Exercise data below:

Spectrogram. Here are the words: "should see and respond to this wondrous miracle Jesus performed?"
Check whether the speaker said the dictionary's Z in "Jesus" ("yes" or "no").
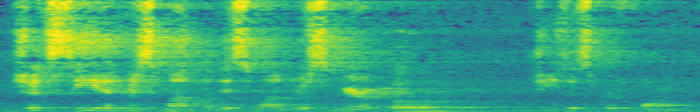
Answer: yes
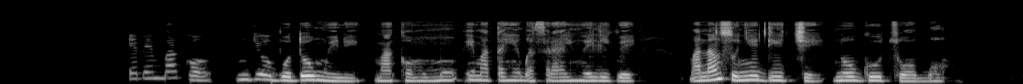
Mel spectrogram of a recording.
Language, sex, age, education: Igbo, female, 30-45, tertiary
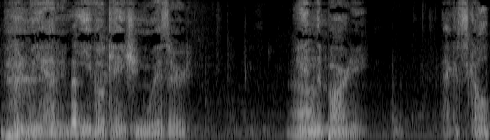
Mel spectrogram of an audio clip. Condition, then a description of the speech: Vocal cord paralysis. Well, first, explain why my voice sounds like this.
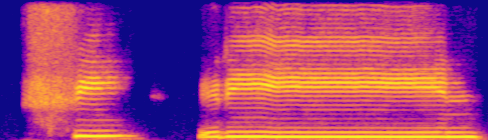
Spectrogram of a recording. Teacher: Hums is flow of breath. The fa should be heard with flow of breath.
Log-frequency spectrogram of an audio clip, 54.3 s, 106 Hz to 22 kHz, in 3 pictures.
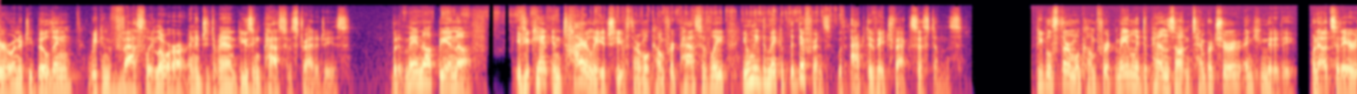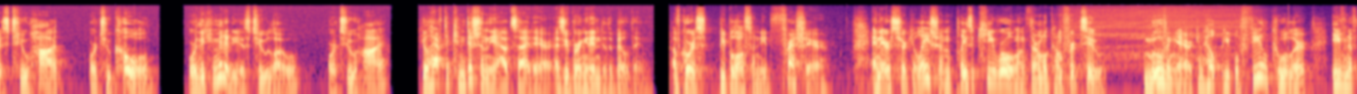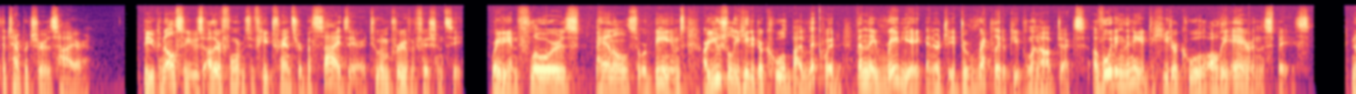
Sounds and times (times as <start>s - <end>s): Speech: 0.0s - 13.0s, 13.8s - 32.8s, 33.4s - 37.4s, 38.1s - 54.2s.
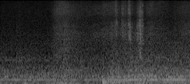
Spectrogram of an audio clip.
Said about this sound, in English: All right, so I'm going to discard my cards, and now I get to draw two since it's the end of my turn.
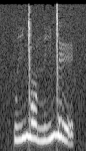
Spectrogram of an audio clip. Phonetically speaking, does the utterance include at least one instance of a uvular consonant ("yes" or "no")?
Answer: no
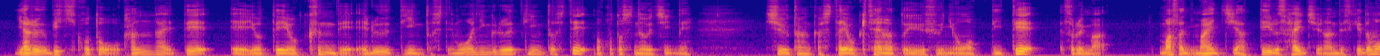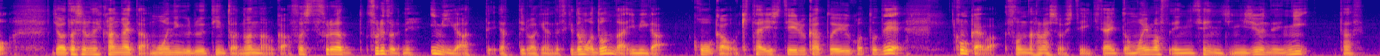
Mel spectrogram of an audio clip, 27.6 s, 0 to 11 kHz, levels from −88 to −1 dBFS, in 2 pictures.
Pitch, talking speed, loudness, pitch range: 100 Hz, 435 characters per minute, -24 LUFS, 95-115 Hz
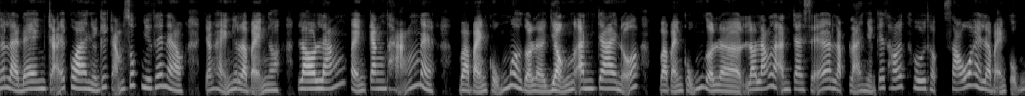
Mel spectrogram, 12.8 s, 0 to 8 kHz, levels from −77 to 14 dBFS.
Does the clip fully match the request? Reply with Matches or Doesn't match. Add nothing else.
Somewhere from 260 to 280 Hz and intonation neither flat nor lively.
Doesn't match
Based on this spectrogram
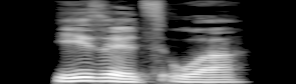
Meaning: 1. ear of a donkey 2. dog-ear (folded page corner) 3. hare's ear (Otidea onotica)
- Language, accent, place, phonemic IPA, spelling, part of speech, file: German, Germany, Berlin, /ˈeːzl̩sˌʔoːɐ̯/, Eselsohr, noun, De-Eselsohr.ogg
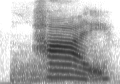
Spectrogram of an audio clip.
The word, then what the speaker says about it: high: High. I know it's a really weird word. The G is silent.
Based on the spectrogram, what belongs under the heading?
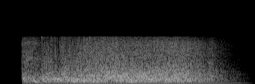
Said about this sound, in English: A dull, distant explosion is heard.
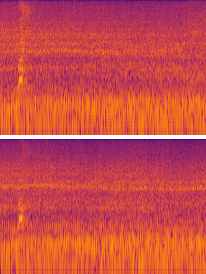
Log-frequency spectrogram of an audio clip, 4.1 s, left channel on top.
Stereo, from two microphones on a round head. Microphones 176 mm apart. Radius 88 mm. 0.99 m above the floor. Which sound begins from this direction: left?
A sneeze, at 0.4 s.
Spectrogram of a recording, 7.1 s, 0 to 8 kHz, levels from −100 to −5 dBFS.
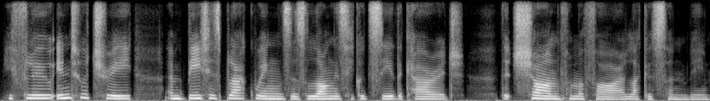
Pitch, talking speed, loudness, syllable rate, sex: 205 Hz, 210 wpm, -19 LUFS, 4.9 syllables/s, female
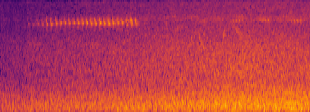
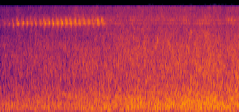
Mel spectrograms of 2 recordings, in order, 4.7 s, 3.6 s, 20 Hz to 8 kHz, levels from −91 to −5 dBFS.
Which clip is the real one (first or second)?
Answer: first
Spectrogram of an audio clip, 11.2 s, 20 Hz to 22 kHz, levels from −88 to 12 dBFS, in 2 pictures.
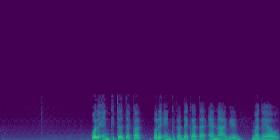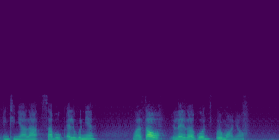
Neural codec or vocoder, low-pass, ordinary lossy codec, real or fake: codec, 16 kHz, 0.4 kbps, LongCat-Audio-Codec; 7.2 kHz; MP3, 64 kbps; fake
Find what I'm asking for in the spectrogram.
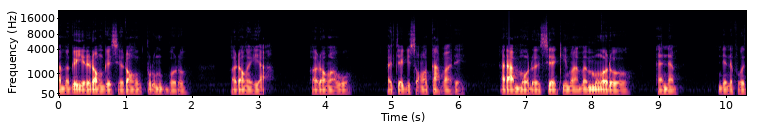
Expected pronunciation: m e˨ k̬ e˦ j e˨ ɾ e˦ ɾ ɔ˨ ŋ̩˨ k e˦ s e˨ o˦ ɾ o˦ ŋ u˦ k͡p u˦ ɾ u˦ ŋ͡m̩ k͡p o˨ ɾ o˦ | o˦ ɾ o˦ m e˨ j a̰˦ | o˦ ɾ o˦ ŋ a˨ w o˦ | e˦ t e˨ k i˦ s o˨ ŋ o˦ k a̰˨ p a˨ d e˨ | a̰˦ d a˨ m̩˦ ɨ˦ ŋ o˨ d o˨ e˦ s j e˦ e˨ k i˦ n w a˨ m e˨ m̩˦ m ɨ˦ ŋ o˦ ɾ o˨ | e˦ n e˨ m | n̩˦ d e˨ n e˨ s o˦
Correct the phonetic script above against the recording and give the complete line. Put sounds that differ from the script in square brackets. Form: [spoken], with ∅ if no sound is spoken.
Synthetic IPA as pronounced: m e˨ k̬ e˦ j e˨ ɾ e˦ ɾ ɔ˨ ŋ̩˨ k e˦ s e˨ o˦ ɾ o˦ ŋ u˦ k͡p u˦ ɾ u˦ ŋ͡m̩ k͡p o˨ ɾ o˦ | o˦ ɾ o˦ [ŋ] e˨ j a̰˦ | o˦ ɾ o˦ ŋ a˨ w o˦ | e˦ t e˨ k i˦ s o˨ ŋ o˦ k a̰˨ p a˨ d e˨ | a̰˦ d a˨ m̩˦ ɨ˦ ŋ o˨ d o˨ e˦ s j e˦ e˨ k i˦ n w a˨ m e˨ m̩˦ m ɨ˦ ŋ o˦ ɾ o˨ | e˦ n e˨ m | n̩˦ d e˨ n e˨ [f] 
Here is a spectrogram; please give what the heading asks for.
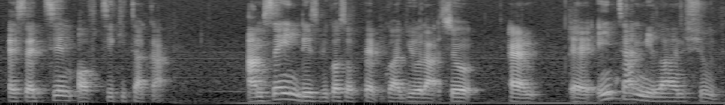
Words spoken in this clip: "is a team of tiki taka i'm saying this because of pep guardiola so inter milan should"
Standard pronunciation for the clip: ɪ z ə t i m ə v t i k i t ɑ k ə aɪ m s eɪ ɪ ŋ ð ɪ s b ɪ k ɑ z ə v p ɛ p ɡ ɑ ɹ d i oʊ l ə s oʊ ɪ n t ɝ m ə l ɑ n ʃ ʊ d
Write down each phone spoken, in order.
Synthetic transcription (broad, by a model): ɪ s ə t i m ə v t i k i t ɑ k ə aɪ m s eɪ ɪ ŋ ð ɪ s b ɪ k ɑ s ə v p ɛ p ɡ ɑ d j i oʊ l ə s oʊ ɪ n t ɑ m ə l ɑ n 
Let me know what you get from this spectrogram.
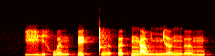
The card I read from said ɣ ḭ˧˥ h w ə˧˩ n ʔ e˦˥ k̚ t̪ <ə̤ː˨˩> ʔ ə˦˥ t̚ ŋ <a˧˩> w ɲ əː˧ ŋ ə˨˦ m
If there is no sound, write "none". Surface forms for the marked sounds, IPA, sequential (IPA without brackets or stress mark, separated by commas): ə̤ː˨˩, a˧˩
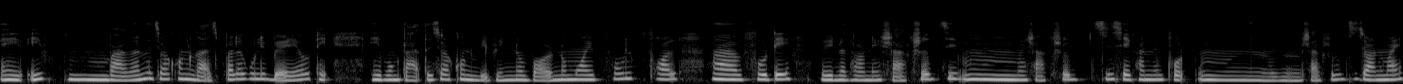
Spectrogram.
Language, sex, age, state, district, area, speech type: Bengali, female, 18-30, West Bengal, Bankura, urban, spontaneous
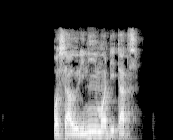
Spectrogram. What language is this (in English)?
Borgu Fulfulde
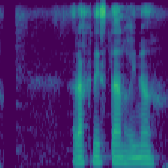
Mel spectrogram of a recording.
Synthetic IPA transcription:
rakʰnest̪ʰanɦojnʌ

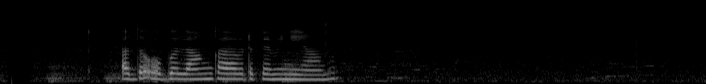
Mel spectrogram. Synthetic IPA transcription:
ɐd̪əʔobəlaŋkaːʋəʈəpæminijaːmə

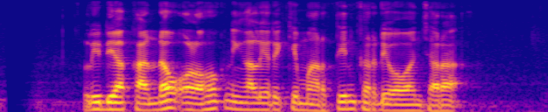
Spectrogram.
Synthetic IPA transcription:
lidiakandawʔɔlɔɦɔk̚niŋaliɾikimart̪ɪnkɨrdiwawaɲt͡ʃaɾa̰

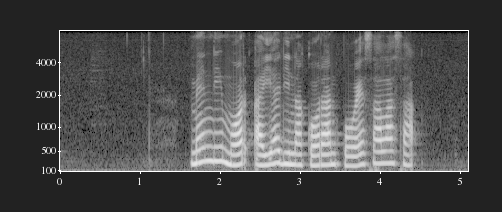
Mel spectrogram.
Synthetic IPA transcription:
mɛndimɔrajadinakoɾanpɔɛsalasa

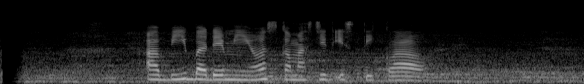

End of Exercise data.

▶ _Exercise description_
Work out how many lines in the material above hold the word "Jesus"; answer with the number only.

▶ _Reply to the task_
2